Decided October 4, 1966

Harris Birnbaum, New York City, for appellants.

Benjamin H. Siff, New York City (Bower, O'Connor & Taylor, New York City, on the brief), for appellee.

Before MOORE, FRIENDLY and KAUFMAN, Circuit Judges.


On the evening of August 5, 1961, a collision occurred between an automobile owned and operated by appellee Marion Kindlon and an automobile owned by David Cohen and operated by his son Stanley Cohen. Both David Cohen and his wife Natalie were passengers in the car at the time of the accident.

The Cohens sued Mrs. Kindlon and Mrs. Kindlon sued David and Stanley Cohen. The actions were consolidated and tried together. At the close of the evidence the trial court directed the jury to return a special verdict, pursuant to Fed.R.Civ.Pro. 49(a), in the form of answers to two questions: (1) have the Cohens established that Mrs. Kindlon was negligent and that her negligence was the proximate cause of the collision, and (2) has Mrs. Kindlon established that Stanley Cohen was negligent and that his negligence was the proximate cause of the collison.
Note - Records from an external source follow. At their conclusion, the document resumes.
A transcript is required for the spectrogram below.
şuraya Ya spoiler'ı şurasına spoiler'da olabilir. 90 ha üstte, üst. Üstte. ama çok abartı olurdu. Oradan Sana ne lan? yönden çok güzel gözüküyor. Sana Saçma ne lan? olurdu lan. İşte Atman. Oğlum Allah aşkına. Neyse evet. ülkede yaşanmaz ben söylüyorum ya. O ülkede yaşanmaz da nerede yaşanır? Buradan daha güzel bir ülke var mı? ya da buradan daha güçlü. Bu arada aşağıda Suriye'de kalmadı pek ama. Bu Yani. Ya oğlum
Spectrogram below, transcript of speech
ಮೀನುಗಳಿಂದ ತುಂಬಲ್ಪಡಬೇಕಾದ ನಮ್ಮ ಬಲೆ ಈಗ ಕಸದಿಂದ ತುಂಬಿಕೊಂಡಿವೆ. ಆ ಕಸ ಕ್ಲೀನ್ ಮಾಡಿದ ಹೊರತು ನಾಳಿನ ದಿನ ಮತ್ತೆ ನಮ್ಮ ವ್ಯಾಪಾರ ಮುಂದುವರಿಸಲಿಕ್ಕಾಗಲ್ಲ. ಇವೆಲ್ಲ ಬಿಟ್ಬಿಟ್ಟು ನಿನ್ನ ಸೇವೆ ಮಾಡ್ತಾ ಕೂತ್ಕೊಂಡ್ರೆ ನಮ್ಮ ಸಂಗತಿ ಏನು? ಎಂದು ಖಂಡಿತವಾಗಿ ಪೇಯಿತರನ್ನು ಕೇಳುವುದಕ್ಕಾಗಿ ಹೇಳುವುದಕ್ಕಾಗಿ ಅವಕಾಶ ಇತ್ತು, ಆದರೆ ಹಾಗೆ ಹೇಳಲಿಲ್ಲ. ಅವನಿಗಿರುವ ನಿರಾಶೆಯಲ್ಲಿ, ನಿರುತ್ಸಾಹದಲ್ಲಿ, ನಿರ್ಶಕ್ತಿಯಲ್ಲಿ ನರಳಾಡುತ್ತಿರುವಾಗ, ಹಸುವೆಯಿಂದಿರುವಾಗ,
Subquestions on contributory negligence were submitted in the event that either question was answered "yes," but the jury answered both questions in the negative. Judgment was thereupon entered for all defendants. Only the Cohens (appellants) have appealed.

Appellants assign as error several of the trial judge's instructions to the jury, contending especially that the jury could not consistently find both drivers free from negligence. We believe that the trial judge's charge to the jury properly covered the legal issues determinative of the rights of the respective parties and that the jury could consistently answer both submitted questions in the negative.
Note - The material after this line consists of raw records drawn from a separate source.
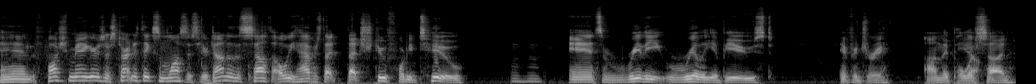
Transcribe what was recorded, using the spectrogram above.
And Fallschirmjägers are starting to take some losses here. Down to the south, all we have is that, that Stu 42 Mm-hmm. and some really, really abused infantry on the Polish Yeah. side.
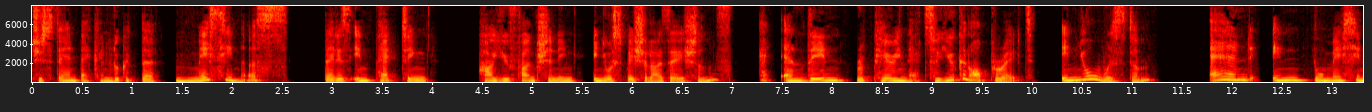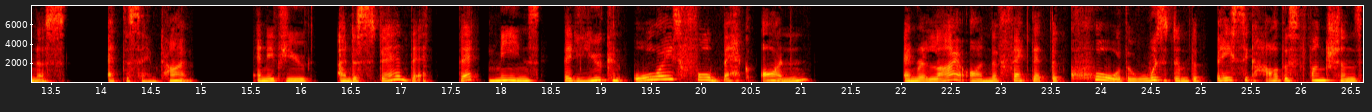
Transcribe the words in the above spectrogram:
to stand back and look at the messiness that is impacting how you're functioning in your specializations and then repairing that. So you can operate in your wisdom and in your messiness at the same time. And if you understand that, that means that you can always fall back on and rely on the fact that the core, the wisdom, the basic how this functions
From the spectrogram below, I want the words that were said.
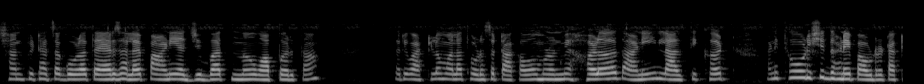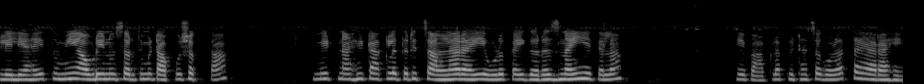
छान पिठाचा गोळा तयार झाला आहे पाणी अजिबात न वापरता. तरी वाटलं मला थोडंसं टाकावं म्हणून मी हळद आणि लाल तिखट आणि थोडीशी धणे पावडर टाकलेली आहे. तुम्ही आवडीनुसार तुम्ही टाकू शकता. मीठ नाही टाकलं तरी चालणार आहे एवढं काही गरज नाही आहे त्याला. हे पहा आपला पिठाचा गोळा तयार आहे.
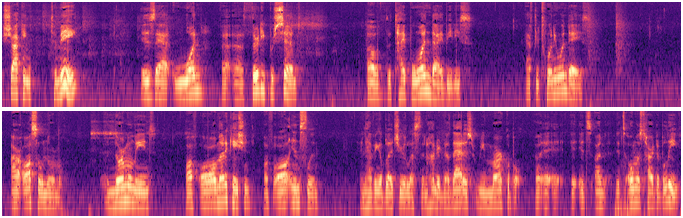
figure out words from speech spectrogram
shocking to me is that one uh, uh, 30% of the type 1 diabetes after 21 days are also normal. Normal means off all medication, off all insulin, and having a blood sugar less than 100. Now that is remarkable. Uh, it, it's un, it's almost hard to believe.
Nor was there any need for Judge Palmieri to charge the jury that the driver on the right (Cohen) had the right of way. Mrs. Kindlon testified that she was the first to enter the intersection, and her contention is supported by the trooper's testimony that the front of the Cohens' car struck the right side of Mrs. Kindlon's. In these circumstances it was sufficient to charge the jury that both drivers had a continuing duty to observe traffic conditions and to conform to the standards of a reasonable driver under all the circumstances.

Appellants also argue that the trial court committed error in admitting into evidence in connection with Mrs. Kindlon's testimony a sketch depicting the position of the vehicles at the time of the accident. Inasmuch as Mrs. Kindlon was familiar with the area and could testify as to the accuracy of the sketch, it is of no consequence that it was not established who actually drew the sketch. The judge correctly advised the jury that the exhibit was offered merely to illustrate in approximate fashion the testimony of Mrs. Kindlon, and that it was for the jury to appraise its probative value. See 3 Wigmore on Evidence §§ 790-91. There was no error in its admission.